Mile 164 Report

August 6, 2007
by gaylemont

Location:
Lane
Oregon Dunes NRA, W of Woahink Lake, Goose Pasture S
Conditions:
Monday
Foggy
66° F
Wind:
Calm/Light from the N
Tide Level:
2.0 ft
Humans / Pets:
People:
100
Dogs:
1
Activities:
Walking / Running:
2
OHV riders
Concerns:
Disturbances:
Shorebirds moving in response to humans/dogs
Vehicles:
Cars/Trucks parking:
6
ATVs/OHVs on beach, allowed:
60
Activity Comments:
Mile 164 is in the middle of the designated OHV beach area. There are few landmarks, but the Chapman's entry point appears to be right in the middle of Mile 164.
Notable Wildlife:
Scattered seagulls in the early morning. Vultures feeding on a badly deteriorated seal or sealine carcass, probably in Mile 166.
Dead Birds:
Total:
1
Species/names:
none - not identifiable
Stranded:
Fish & Invertebrates:
One dead seal or sealine as described above on Mile 166
Driftline:
Land-based debris (picnics, etc.)·Shells·Small rocks
New Development:
Modifications:
Natural Changes:
Erosion of vegetated foredune
Comments:
Summary:
I walked Mile 164 between 10 a.m. and noon on August 6, 2007,It was overcast and fairly foggy.
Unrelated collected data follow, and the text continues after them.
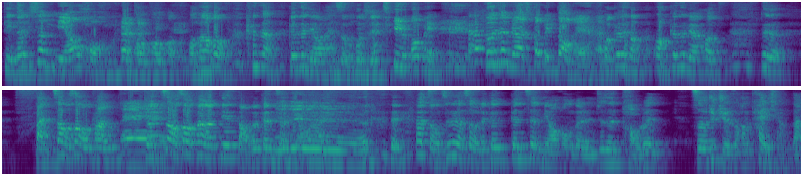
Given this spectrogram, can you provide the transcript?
电，根正苗红，哦哦哦，然后根正根正苗蓝什么东西？听后面，根正苗是透明洞诶，哦根正哦根正苗哦那个反赵少康，就赵少康的颠倒就根正苗蓝，对，那总之那个时候我就跟根正苗红的人就是讨论之后就觉得说他们太强大，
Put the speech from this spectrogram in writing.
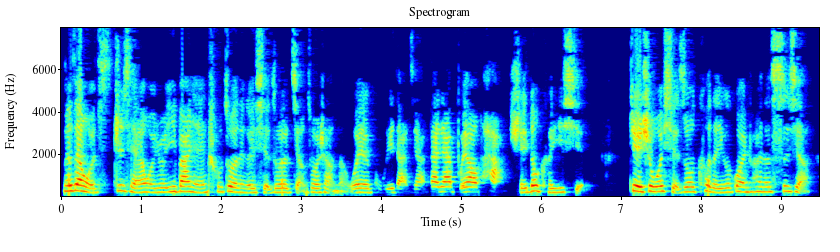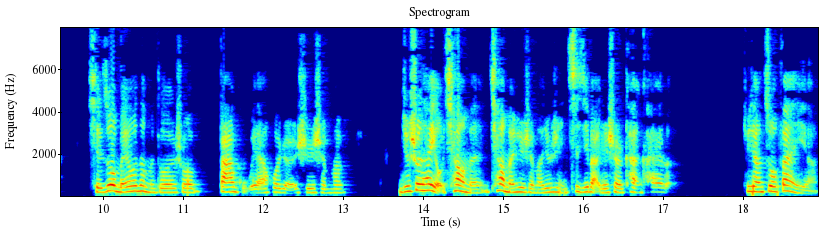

I covered the area from North Jetty Road Parking Area 1 (the beginning of OHV area) south almost to the south end of the OHV area, and the conditions are pretty much the same all the way, with moderate to heavy OHV activity dominating the beach from about 10 a.m. on.I borrowed a friend's GPS and couldn't match the coordinates listed on the website with the coordinates I was getting on the GPS. I was getting about N 43.55 at what I believed to be the north end of Mile 164. The website says N 43.93 at that point, which seems to be a little high, since south Florence is N 44. The manner of describing coordinates now has been change and should reflect what I was reading on my next trip. There really are no landmarks on that stretch of beach, other than the OHV markings.The foredunes are cut through in a few places where OHVs are allowed to connect to trails on the east side. The beach is pretty clear of human trash. I saw one dead seal or small sea lion in what I believe was the south end of Mile 165, but it was so badly deteriorated I couldn't determine which. It looked as if it had been dead for several weeks. Several vultures were feeding on it. They disappeared as soon as the OHV use became heavy. In the same area there were remains of a freshly killed and eaten shorebird.The beach area all along that stretch is fairly flat, and has very little pedestrian use -- probably because of the OHV traffic. One couple walking north from Mile 164 said they sometimes find Native American artifacts -- mainly arrowheads and spearheads. There are several areas where there are fairly heavy crushed shell beds, and I suspect the crushing is from wave action -- not OHV.The OHV traffic makes the area very unpleasant for walking during the high-use hours. Both commercial and private vehicles use the area. I saw as many as 35 OHVs at a time. The noise is constant, and probably keeps the birds away during midday.
  • Group of OHVs traveling southbound along Miles 164 and 165.
    Group of OHVs traveling southbound along Miles 164 and 165.
    North end of Mile 164
    August 6, 2007
  • This was shot what I believe to be Mile 165, but is typical of the OHV traffic along miles 163, 164 and 165.  Noise and OHV operators driving close to walkers is a constant problem.
    This was shot what I believe to be Mile 165, but is typical of the OHV traffic along miles 163, 164 and 165. Noise and OHV operators driving close to walkers is a constant problem.
    Mile 165
    August 6, 2007
  • Vultures were feeding on the badly deteriorated carcass of a seal or small sea lion north of Mile 164.
    Vultures were feeding on the badly deteriorated carcass of a seal or small sea lion north of Mile 164.
    North of Mile 164
    August 6, 2007
Other Mile 164 Reports (2)

2009

February 4, 2009 - gaylemont
Mile 164 and the adjacent miles are extremely clean. I saw no evidence of any human trash whatsoever. I suspect the rental firms are policing the area.As usual, there are few animals other than...
  • sandpipers are the only abundant wildlife observed
  • This is typical of the tracks left in the winter.  Summer use makes more roadlike conditions.
  • Typical winter OHV traffic.

2008

February 11, 2008 - gaylemont
The most striking thing to me was the absolute absence of birds or mammals. Once the OHV trash collectors left, there was no sound except the ocean, and I felt totally alone. Not a bad feeling, at...
  • They were collecting trash from Miles 163 and 164, which may have been why the beach looked extremely clean.
  • Looking south from north end of Mile 164 at low tide
  • Typical beach scene of Mile 164